CLALLAM BAY — The large landslide on state Highway 112 near Clallam Bay continues to expand, delaying the state’s ability to clear the road. And it’s still moving, according to the state Department of Transportation.
The initial slide at milepost 15.8, which was caused by rainstorms on Nov. 15, was massive, measuring about 275 feet wide and covering about 325 feet of the highway. It broke a water main and, after trucking potable water in, Clallam County Public Utility District crews created a bypass to ensure water service in Clallam Bay.
On Sunday, more debris extended the slide another 200 feet across the roadway, said Stefanie Randolph, state Department of Transportation (DOT) Olympic region communications manager in a blog post Wednesday.

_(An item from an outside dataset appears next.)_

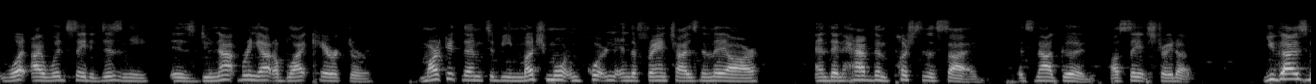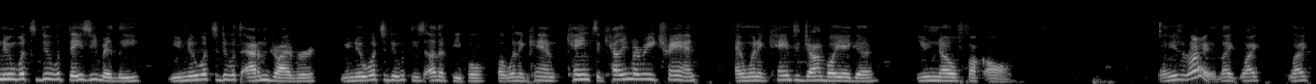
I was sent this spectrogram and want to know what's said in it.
what I would say to Disney is, do not bring out a black character, market them to be much more important in the franchise than they are, and then have them pushed to the side. It's not good. I'll say it straight up you guys knew what to do with Daisy Ridley. You knew what to do with Adam Driver. You knew what to do with these other people. But when it came came to Kelly Marie Tran and when it came to John Boyega, you know fuck all. And he's right. Like like like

“While our crews worked around the clock to reopen as many roadways as possible — pulling crews from Aberdeen and Port Orchard to help — state (Highway) 112 remains closed, and because it will require some extensive repairs, it could be a while before it fully reopens,” Randolph said.
“In short, it’s a really big slide, and still active and potentially dangerous area.”
Geologists with DOT continue to monitor the slide, but until the hillside is stable, crews are unable to safely go in and begin clearing debris and starting repairs, Randolph said.
DOT officials are working to design a safe repair plan and hire an emergency contractor.
“We don’t have a timeline yet for all of this as it’s dependent on the site stabilizing enough for crews to move in,” she said.
DOT crews have established a temporary bypass route around the slide between Clallam Bay and Sekiu for local traffic, using a private two-lane road that is limited to one-lane alternating traffic in one portion.
Delays are expected on the bypass road today as crews finish maintenance on that road. Signs are in the area to help drivers navigate, Rudolph said.
State Highway 112 at milepost 32 east of the intersection with state Highway 113 continues to be closed due to damage caused by the Nov. 15 storm that lowered the road 2 feet, Rudolph said.
Emergency water pipe
The emergency repair water pipe that the PUD installed near the Clallam Bay slide is still intact, allowing running water access to continue to the area, said Nicole Hartman, communications manager.
However, that pipe could be damaged if the slide continues to grow.
“So far it’s been holding,” Hartman said. “Our crews had incorporated some slack in the bypass line to account for movement, but, yes, this can impact us.
“We are currently evaluating options to better secure the bypass, and options for backup plans as well.”
The temporary bypass is built in a way to allow officials to remove it easily for crews to work on clearing the roadway.
The Clallam Bay water reservoir holds about three days of water, so if the officials do need to remove the bypass temporarily for a day at a time for repairs, there won’t be an impact on customers, Hartman said.
Jefferson County reporter Zach Jablonski can be reached at 360-385-2335, ext. 5, or at firstname.lastname@example.org.